| Work order |
Without reproducing any picture, copy the records word for word.

| Data in this exercise |

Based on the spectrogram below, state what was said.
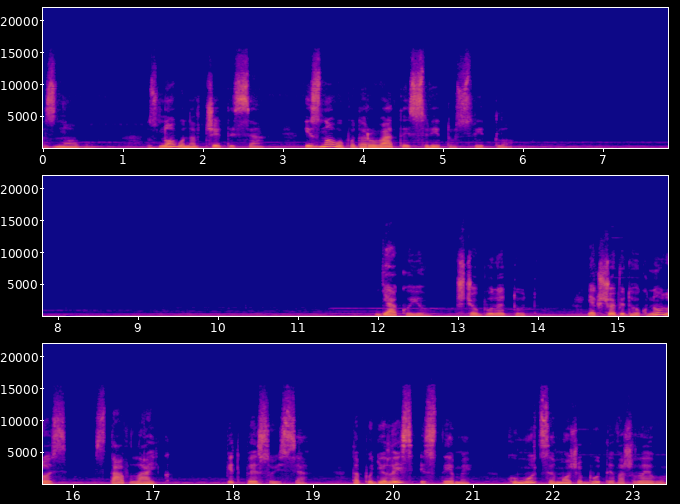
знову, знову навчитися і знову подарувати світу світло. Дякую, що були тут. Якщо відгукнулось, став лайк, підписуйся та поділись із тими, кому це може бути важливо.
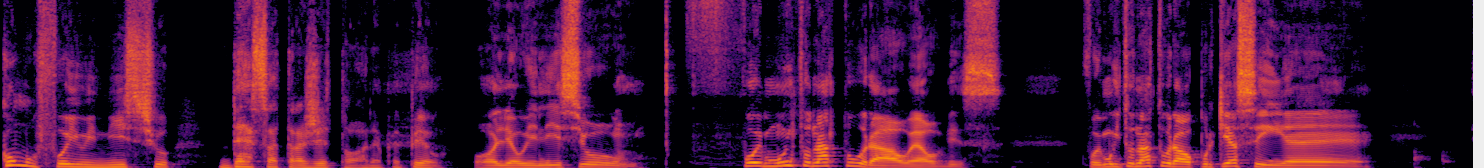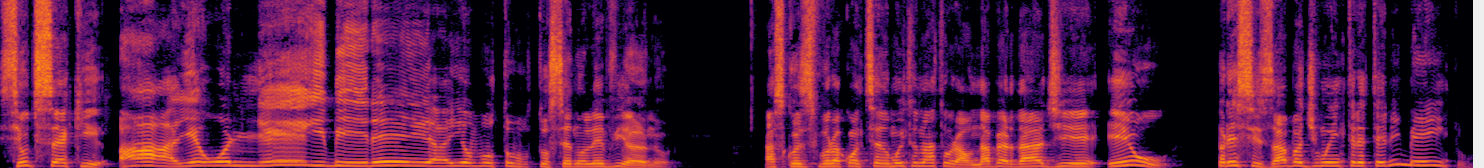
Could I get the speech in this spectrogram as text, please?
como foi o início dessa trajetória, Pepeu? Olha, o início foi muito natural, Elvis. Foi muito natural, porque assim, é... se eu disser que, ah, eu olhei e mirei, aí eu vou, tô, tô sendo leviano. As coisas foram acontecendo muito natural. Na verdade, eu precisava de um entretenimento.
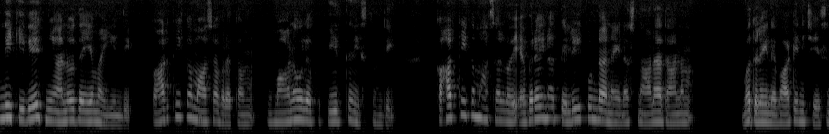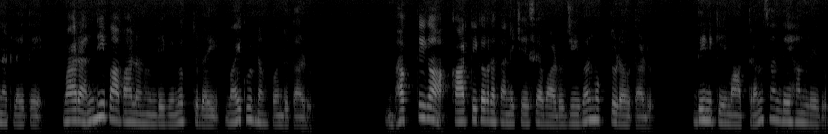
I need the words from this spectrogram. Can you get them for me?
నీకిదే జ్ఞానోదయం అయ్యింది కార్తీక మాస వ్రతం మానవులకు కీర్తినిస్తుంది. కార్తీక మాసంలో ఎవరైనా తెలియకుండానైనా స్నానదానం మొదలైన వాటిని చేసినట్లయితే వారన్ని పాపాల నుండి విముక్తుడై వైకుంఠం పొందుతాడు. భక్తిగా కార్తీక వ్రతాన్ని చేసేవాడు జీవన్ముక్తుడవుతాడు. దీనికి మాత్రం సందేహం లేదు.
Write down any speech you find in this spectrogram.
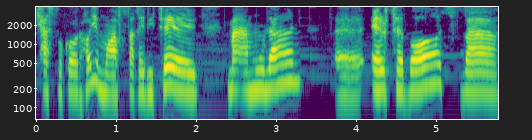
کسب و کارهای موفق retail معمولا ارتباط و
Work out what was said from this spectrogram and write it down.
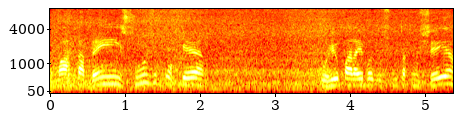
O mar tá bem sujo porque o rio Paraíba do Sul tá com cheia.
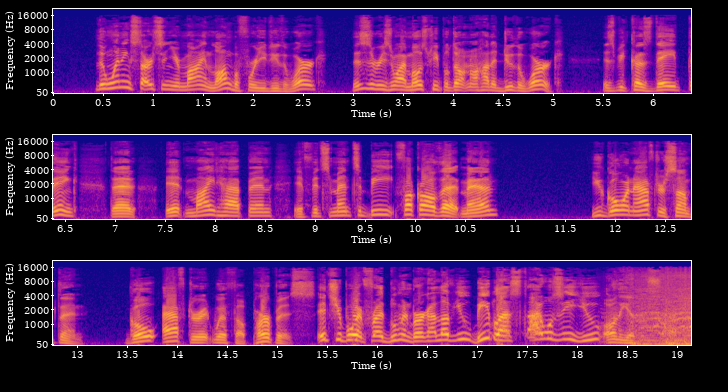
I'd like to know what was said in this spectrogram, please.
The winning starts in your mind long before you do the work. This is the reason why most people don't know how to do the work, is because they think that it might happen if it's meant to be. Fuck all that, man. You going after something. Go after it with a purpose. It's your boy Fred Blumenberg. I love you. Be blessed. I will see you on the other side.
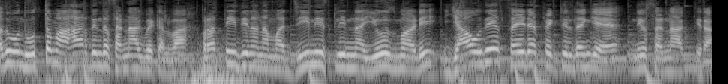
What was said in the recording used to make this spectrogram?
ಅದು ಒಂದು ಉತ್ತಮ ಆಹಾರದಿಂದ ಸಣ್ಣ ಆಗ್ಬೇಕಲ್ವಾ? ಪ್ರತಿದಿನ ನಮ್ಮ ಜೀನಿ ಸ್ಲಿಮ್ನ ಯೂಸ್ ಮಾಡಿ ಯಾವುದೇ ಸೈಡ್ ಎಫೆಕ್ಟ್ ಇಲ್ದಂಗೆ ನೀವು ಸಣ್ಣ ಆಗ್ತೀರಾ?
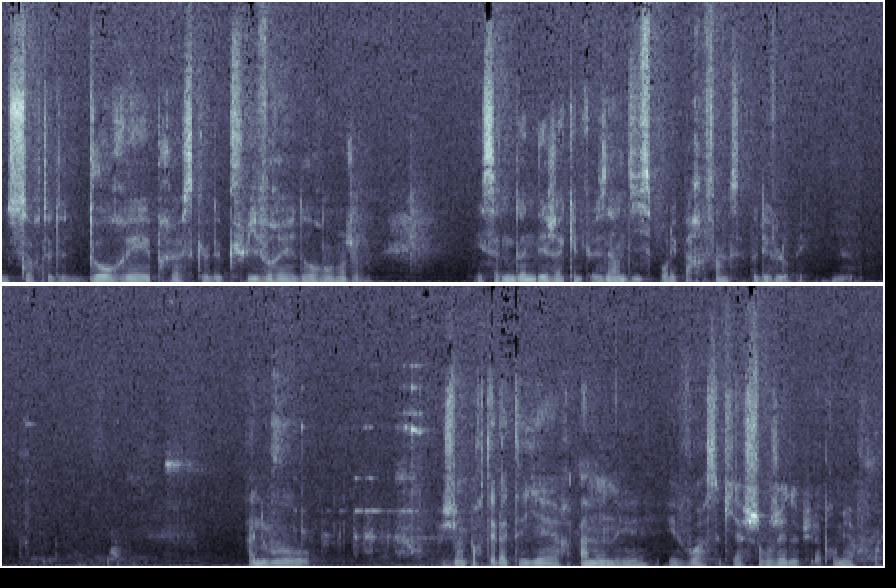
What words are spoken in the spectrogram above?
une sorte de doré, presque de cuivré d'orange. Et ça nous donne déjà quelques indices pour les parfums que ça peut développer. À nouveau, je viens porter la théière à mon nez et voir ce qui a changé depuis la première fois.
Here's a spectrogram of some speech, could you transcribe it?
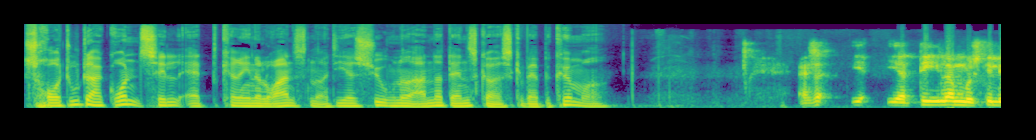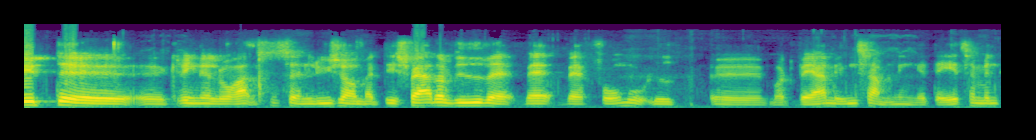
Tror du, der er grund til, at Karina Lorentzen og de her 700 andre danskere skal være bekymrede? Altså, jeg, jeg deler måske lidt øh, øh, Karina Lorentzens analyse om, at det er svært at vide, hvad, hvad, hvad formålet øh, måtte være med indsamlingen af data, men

| Result for this exercise |
Based on the spectrogram below, state what was said.
знову, знову навчитися і знову подарувати світу світло. Дякую, що були тут. Якщо відгукнулось, став лайк, підписуйся та поділись із тими, кому це може бути важливо.
Could I get the speech in this spectrogram as text, please?
como foi o início dessa trajetória, Pepeu? Olha, o início foi muito natural, Elvis. Foi muito natural, porque assim, é... se eu disser que, ah, eu olhei e mirei, aí eu vou, tô, tô sendo leviano. As coisas foram acontecendo muito natural. Na verdade, eu precisava de um entretenimento.
I need the words from this spectrogram. Can you get them for me?
నీకిదే జ్ఞానోదయం అయ్యింది కార్తీక మాస వ్రతం మానవులకు కీర్తినిస్తుంది. కార్తీక మాసంలో ఎవరైనా తెలియకుండానైనా స్నానదానం మొదలైన వాటిని చేసినట్లయితే వారన్ని పాపాల నుండి విముక్తుడై వైకుంఠం పొందుతాడు. భక్తిగా కార్తీక వ్రతాన్ని చేసేవాడు జీవన్ముక్తుడవుతాడు. దీనికి మాత్రం సందేహం లేదు.
Write down any speech you find in this spectrogram.
کسب و کارهای موفق retail معمولا ارتباط و
Work out what was said from this spectrogram and write it down.
O mar tá bem sujo porque o rio Paraíba do Sul tá com cheia.
I'd like to know what was said in this spectrogram, please.
The winning starts in your mind long before you do the work. This is the reason why most people don't know how to do the work, is because they think that it might happen if it's meant to be. Fuck all that, man. You going after something. Go after it with a purpose. It's your boy Fred Blumenberg. I love you. Be blessed. I will see you on the other side.
What was said in the recording used to make this spectrogram?
ಅದು ಒಂದು ಉತ್ತಮ ಆಹಾರದಿಂದ ಸಣ್ಣ ಆಗ್ಬೇಕಲ್ವಾ? ಪ್ರತಿದಿನ ನಮ್ಮ ಜೀನಿ ಸ್ಲಿಮ್ನ ಯೂಸ್ ಮಾಡಿ ಯಾವುದೇ ಸೈಡ್ ಎಫೆಕ್ಟ್ ಇಲ್ದಂಗೆ ನೀವು ಸಣ್ಣ ಆಗ್ತೀರಾ?
What words are spoken in the spectrogram above?
une sorte de doré, presque de cuivré d'orange. Et ça nous donne déjà quelques indices pour les parfums que ça peut développer. À nouveau, je viens porter la théière à mon nez et voir ce qui a changé depuis la première fois.
Here's a spectrogram of some speech, could you transcribe it?
Tror du, der er grund til, at Karina Lorentzen og de her 700 andre danskere skal være bekymrede? Altså, jeg, jeg deler måske lidt øh, øh, Karina Lorentzens analyse om, at det er svært at vide, hvad, hvad, hvad formålet øh, måtte være med indsamlingen af data, men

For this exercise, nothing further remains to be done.